Is the battle of Brexit all over? Not for British artist Cold War Steve who, armed with only a laptop, is continuing the fight through his satirical dystopian collages.
Ever since Britain finally left the EU on January 31, the artist has been flooded with messages from pro-Brexit supporters telling him it’s over, he lost, move on.
But the 44-year-old, whose real name is Christopher Spencer, insists: “No, I’m not going to move on. I’m going to keep them under scrutiny.”
In his sights are what he sees as the populist “lies” of Prime Minister Boris Johnson’s Conservative government.
Cold War Steve’s collages are created at the table in a small, cluttered room in his red-brick home in Sutton Coldfield, near Birmingham in central England.
He thinks up ideas during the night while his wife and their three daughters are asleep, then works on them during the day.
The artist gradually refines the Photoshop collages which have brought him 225,000 Twitter followers, as well as a solid anti-Brexit reputation.
‘Misplaced and absurd’
In one montage posted on Brexit Day eve, he hijacked a photo of Brexit Party members of the European Parliament waving miniature British flags during their farewell session in the chamber.
They are at the bottom of a sinkhole in a tarmac driveway between a paunchy-looking Johnson sprawled on a bench in flip-flops and US President Donald Trump with his backside turned to the viewer.
“I just wanted them to look stupid,” he said.
In the background, a mountain of garbage evokes Britain’s 1978-1979 “winter of discontent”, when rubbish went uncollected during strikes.
His imaginary scenes are often situated in unmistakeably British settings – typically grim ones that hark back to a less than glorious past.
“They’re always wanting to go back to Britain before EU membership, before cultural diversity. So I often stick them back in these so-called glory days,” he said.
“They’ve got a hangover from the empire and an obsession with World War II. And the fallacy that Britain was standing alone and can do it again . . . it’s all just misplaced and absurd.”
In his spoof scenarios, Queen Elizabeth II, celebrities, politicians, soap stars, TV presenters, football managers and business chiefs regularly turn up in the most unlikely places.
Therapy to success
But there is one recurring character who has become the artist’s trademark: actor Steve McFadden, playing troubled hardman Phil Mitchell in the BBC soap opera EastEnders.
For Cold War Steve, he represents an everyman figure – a disconcerted or disappointed onlooker.
Even though he despises Brexit, Cold War Steve accepts the divisive issue in Britain’s history has also brought him success – and even salvation.
The probation officer, who went through several jobs after studying art, began to compose montages on his mobile phone in 2016.
It was something to do on the bus to and from work and helped him combat drink and depression.
Initially they were incongruous scenes placing McFadden in the Cold War – hence the artist’s name.

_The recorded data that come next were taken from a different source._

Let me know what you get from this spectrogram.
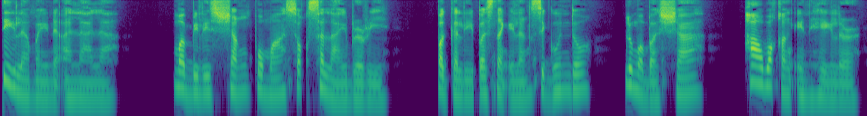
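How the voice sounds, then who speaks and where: A woman's voice: sits low, lively intonation, moderate pace, a little mellow, no room sound, studio quality. A woman with a Filipino accent reading dramatic scripted narration as a storyteller.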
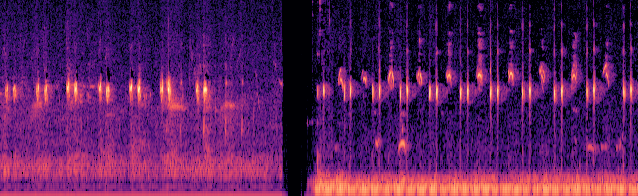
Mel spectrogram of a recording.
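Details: Female quail calls used to aid quail hunting in wheat fields: short sharp high chirps repeated in steady series, about one to two per second, then continuing over a constant low engine-like hum.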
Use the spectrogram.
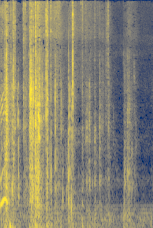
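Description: Sticker sheet handled up close for a felt craft project: soft crinkling and rustling of paper, loudest at first, then fading into scattered faint taps and rubs.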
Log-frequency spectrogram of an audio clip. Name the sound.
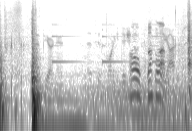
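getting into car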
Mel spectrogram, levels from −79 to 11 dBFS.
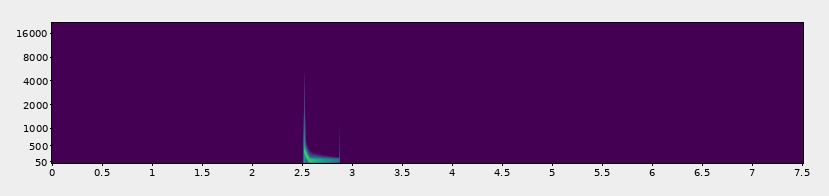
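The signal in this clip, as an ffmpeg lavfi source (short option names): -f lavfi -i "aevalsrc='0.316*pow(10,-3*t/0.58)*sin(2*PI*(390*0.055/log(84/390)*(exp(log(84/390)*min(t,0.055)/0.055)-1)+84*max(t-0.055,0)))':d=0.35:s=44100"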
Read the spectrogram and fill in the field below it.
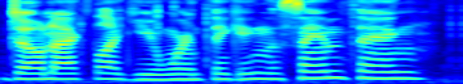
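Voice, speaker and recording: A woman playing a commanding, sharp-tongued mafia boss in an audio roleplay drama, dry, curt and wry. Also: mid-range voice, fairly even intonation, fairly quick, lightly acted. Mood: exasperated, teasing.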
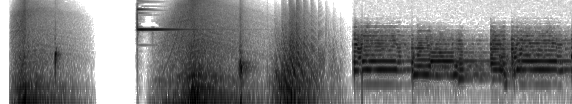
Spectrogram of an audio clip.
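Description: Logo-animation sound effects: three whooshes with sharp pops and a short high ding among them. Music with sustained notes starts about five seconds in.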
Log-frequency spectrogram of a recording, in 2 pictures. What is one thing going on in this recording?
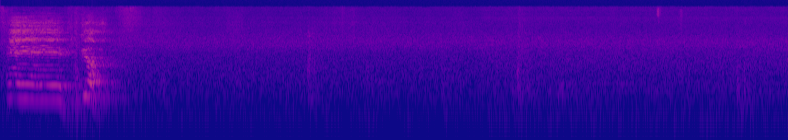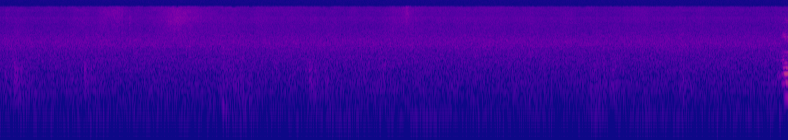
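A man's hands and feet pad softly on a floor mat.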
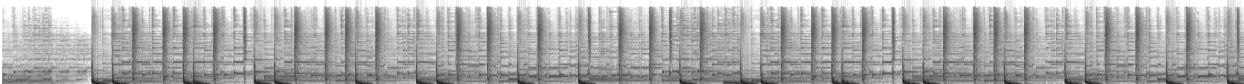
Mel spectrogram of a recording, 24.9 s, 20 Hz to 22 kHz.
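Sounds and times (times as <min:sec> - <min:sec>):
Turkish saz beat: 0:00.2 - 0:24.8.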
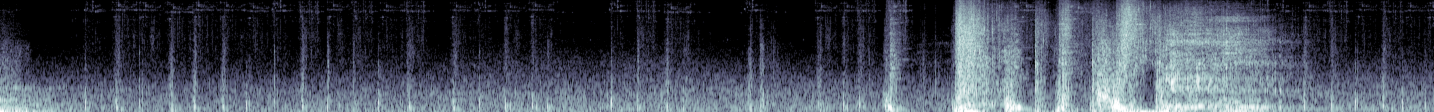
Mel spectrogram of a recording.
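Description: Armoured footsteps crunch steadily over rough ground.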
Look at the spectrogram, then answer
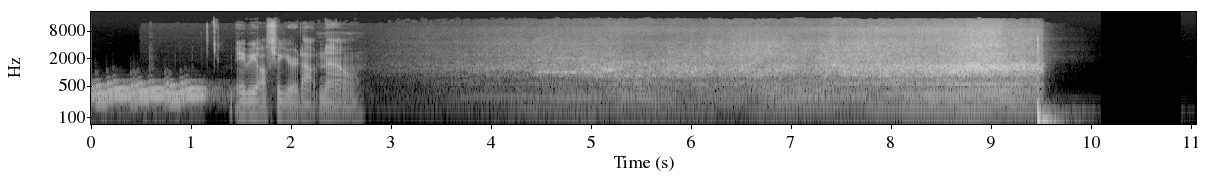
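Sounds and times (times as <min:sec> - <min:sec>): car engine: 0:02.8 - 0:09.5
tyres skidding: 0:02.8 - 0:09.5.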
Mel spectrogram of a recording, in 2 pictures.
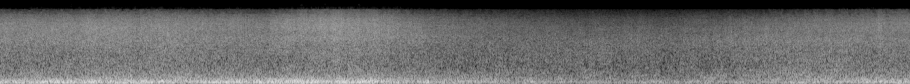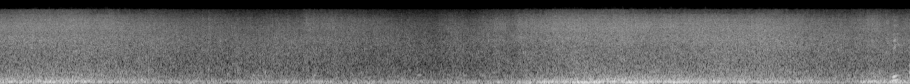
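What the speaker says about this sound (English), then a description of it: "The ocean's fury raged off the coast of Fort Myers Beach, Florida, accompanied by howling winds" Stormy ocean surf and howling wind at Fort Myers Beach, Florida, during Hurricane Helene: a loud, dense roar of crashing waves and gusting wind that swells and eases in slow surges, with no voices.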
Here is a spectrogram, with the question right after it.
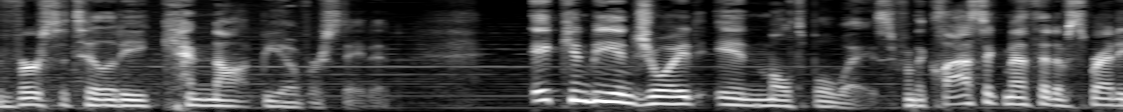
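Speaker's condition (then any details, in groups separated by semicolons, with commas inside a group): No condition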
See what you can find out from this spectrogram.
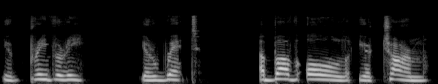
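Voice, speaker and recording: A woman voicing a courteous, gallant gentleman suitor in an audiobook, measured and formal in manner. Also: mid-range voice, steady tone, dry recording, lightly acted. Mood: ardent. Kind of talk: audiobook character dialogue.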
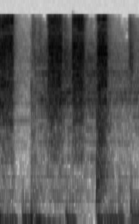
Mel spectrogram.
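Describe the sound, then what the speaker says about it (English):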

Then, in June 2016, a 52 per cent majority in Britain voted in favour of Brexit, and the artist changed course.
“It was devastating. I was just completely shocked,” he said.
He channelled his anger into art, finding that making Brexit-related collages was “very therapeutic”.
His creations quickly took off and garnered an online following.
‘Good for business’
Now he has books to his name, the cover of Time magazine and an exhibition in London.
He has also collaborated with the Scottish National Gallery of Modern Art and the Birmingham Museum and Art Gallery.
Trump has increasingly become a fixture. One recent work depicted the US president and his fellow Republicans in a reworking of Hieronymus Bosch’s hellscape “The Garden of Earthly Delights”.
Cold War Steve’s next exhibition is an original move: in April, anyone can download 23 works for free and exhibit them wherever they see fit.
He cannot imagine giving it all up. “They [Johnson’s administration] keep providing endless material for satirists because they’re just so inept,” he said.
“I’m in a difficult position where the worst thing . . . was for Boris Johnson to become prime minister. But then from a work point of view, it’s good for business!”